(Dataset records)
= = = = =

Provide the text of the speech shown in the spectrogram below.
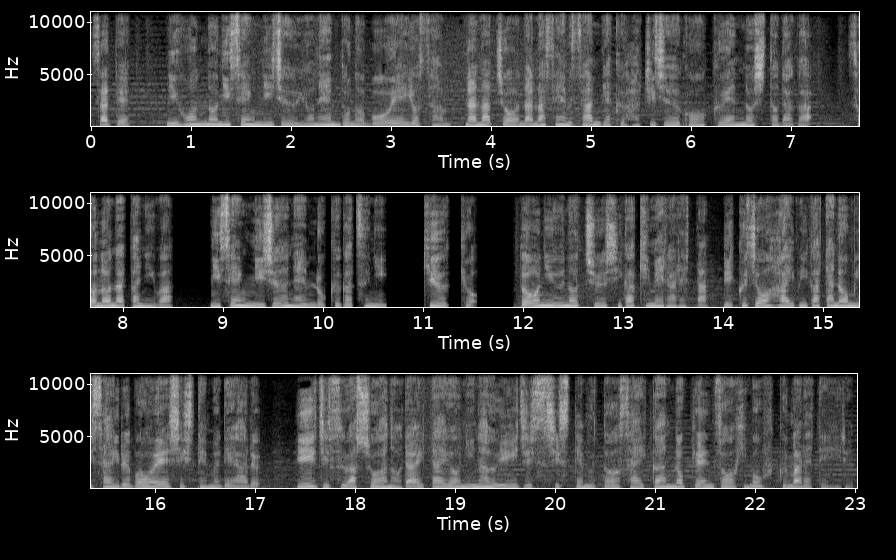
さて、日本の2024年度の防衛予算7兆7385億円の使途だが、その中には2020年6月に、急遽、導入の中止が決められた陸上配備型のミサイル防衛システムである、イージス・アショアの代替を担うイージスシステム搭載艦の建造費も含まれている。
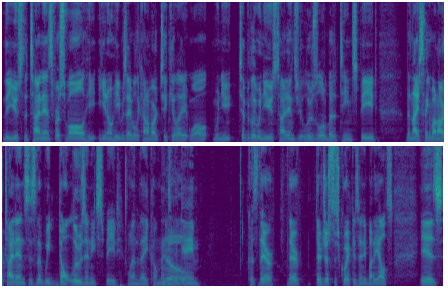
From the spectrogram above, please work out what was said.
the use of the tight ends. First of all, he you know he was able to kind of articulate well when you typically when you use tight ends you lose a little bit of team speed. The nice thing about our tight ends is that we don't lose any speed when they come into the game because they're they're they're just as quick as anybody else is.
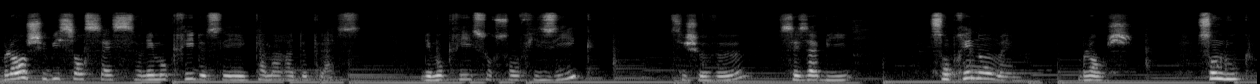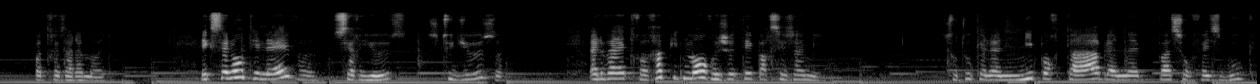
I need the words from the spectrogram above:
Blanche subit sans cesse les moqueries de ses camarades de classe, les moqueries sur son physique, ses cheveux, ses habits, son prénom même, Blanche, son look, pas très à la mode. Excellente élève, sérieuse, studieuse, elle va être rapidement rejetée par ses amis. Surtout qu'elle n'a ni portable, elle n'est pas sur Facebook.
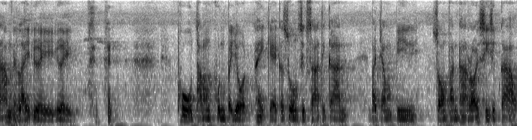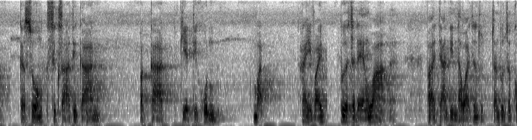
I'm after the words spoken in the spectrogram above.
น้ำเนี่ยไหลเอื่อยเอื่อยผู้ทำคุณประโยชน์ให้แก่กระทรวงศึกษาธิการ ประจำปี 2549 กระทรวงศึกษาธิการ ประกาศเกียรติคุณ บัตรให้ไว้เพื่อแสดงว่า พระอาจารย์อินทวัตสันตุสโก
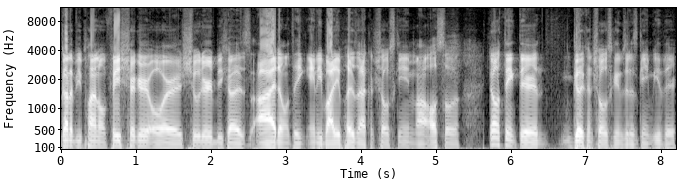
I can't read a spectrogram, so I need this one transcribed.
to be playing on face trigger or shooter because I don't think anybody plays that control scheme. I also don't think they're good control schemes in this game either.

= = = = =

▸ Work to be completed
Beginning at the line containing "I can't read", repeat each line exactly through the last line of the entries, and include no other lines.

▸ Answer
I can't read a spectrogram, so I need this one transcribed.
to be playing on face trigger or shooter because I don't think anybody plays that control scheme. I also don't think they're good control schemes in this game either.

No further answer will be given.